The government of Côte d’Ivoire hired mercenaries to reinforce their army in response to unrest in the country in 2002.
©Georges Gobet / AFP Photo


...making these modern-day mercenaries responsible for their actions is essential.


Diluted responsibilities

The near guarantee of immunity creates fertile ground for the worst possible acts. In the Abu Ghraib prison near Baghdad, two private actors participated in the interrogations in which excessive force was used, but escaped punishment. Politicians have an interest in using the services of private armies, not least because, should a member of these forces be killed or taken prisoner, there is little risk of public opinion turning against the government, since it is not “their boys” who have been put in danger. Moreover, these former green berets, former agents of the apartheid regime or the KGB and other specialists are capable of particularly brutal repression, without their behaviour being directly attributable to a state. They can restrict the movements of humanitarian workers and terrorize the local populations. Quoted by Reuters, Kenny Gluck, director of operations of Médecins Sans Frontières-Holland, has sounded the alarm: “These companies, which are there to make a profit, are creating new problems for humanitarian workers, for they do not have a clear status. When we deal with the military, we can negotiate with the hierarchy. There is a clear-cut chain of command. But with these private armies, who is in charge? The shareholders?”

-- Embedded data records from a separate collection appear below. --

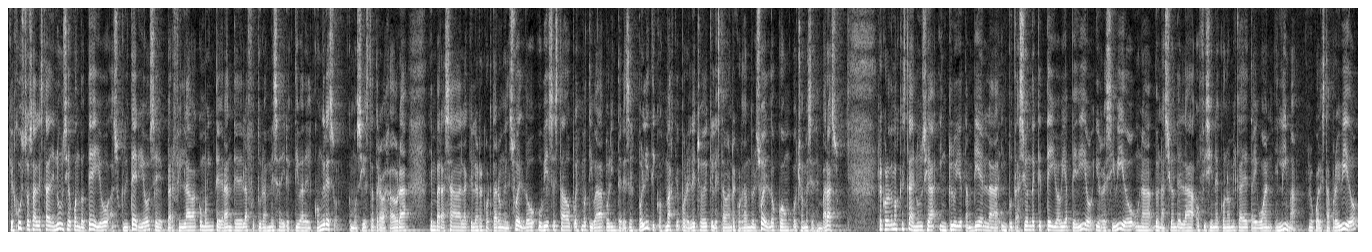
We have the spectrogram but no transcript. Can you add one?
que justo sale esta denuncia cuando Tello, a su criterio, se perfilaba como integrante de la futura mesa directiva del Congreso, como si esta trabajadora embarazada a la que le recortaron el sueldo hubiese estado pues motivada por intereses políticos más que por el hecho de que le estaban recortando el sueldo con ocho meses de embarazo. Recordemos que esta denuncia incluye también la imputación de que Tello había pedido y recibido una donación de la Oficina Económica de Taiwán en Lima, lo cual está prohibido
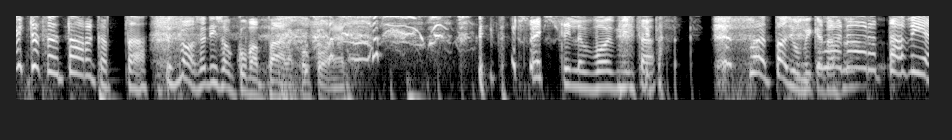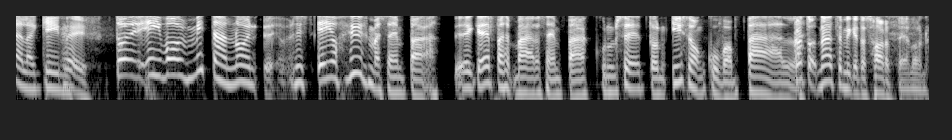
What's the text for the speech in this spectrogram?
Mitä toi tarkoittaa? Siis mä oon sen ison kuvan päällä koko ajan. Ei sille voi mitään. Mä en taju, mikä Mua tässä on. naurattaa vieläkin. Hei. Toi ei voi mitään noin, siis ei ole hyhmäsempää eikä epämääräisempää kuin se, että on ison kuvan päällä. Kato, näet sä mikä tässä harteilla on?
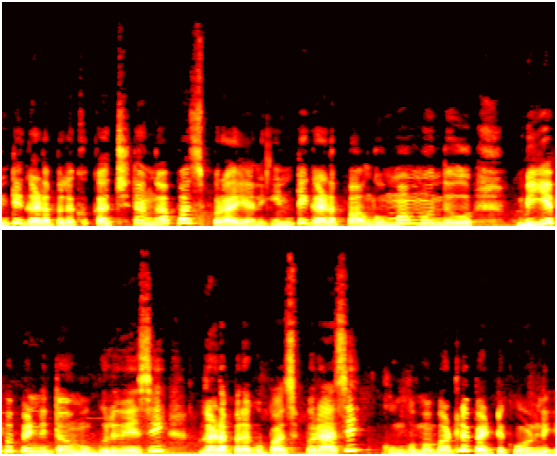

Former US ambassador Jonathan Moore has spoken out against the abuses caused by the policy of privatization of war: “The state is becoming dependent on operators over which it has no control. The chain of command and hierarchical structures are blurred. Discipline, control and the very ethos of military professionals have been placed on the line. Privatization of the army is creating more ambiguities and risks spiraling out of control.”

This worrying development has taken a new twist. On 10 August, Paul Wolfowitz, US under-secretary of state for defense, unveiled the Pentagon’s new strategy. He asked the US Congress to allocate US$ 500 million to building up a network of friendly militias throughout the world to “fight terrorism and insurrection”. This windfall will benefit groups established along the Afghan-Pakistani border, in Iraq, in the Caucasus, in the Horn of Africa and in several islands of the Philippines where Islamist fighters operate. War, subcontracted in this way, is taking on a new shape. Rarely before has respect for international humanitarian law been under such threat. The evidence is undeniable: making these modern-day mercenaries responsible for their actions is essential. Achieving this raises a formidable challenge.

Pierre Hazan
Pierre Hazan is a freelance journalist based Geneva.


Contact Us


Previous issue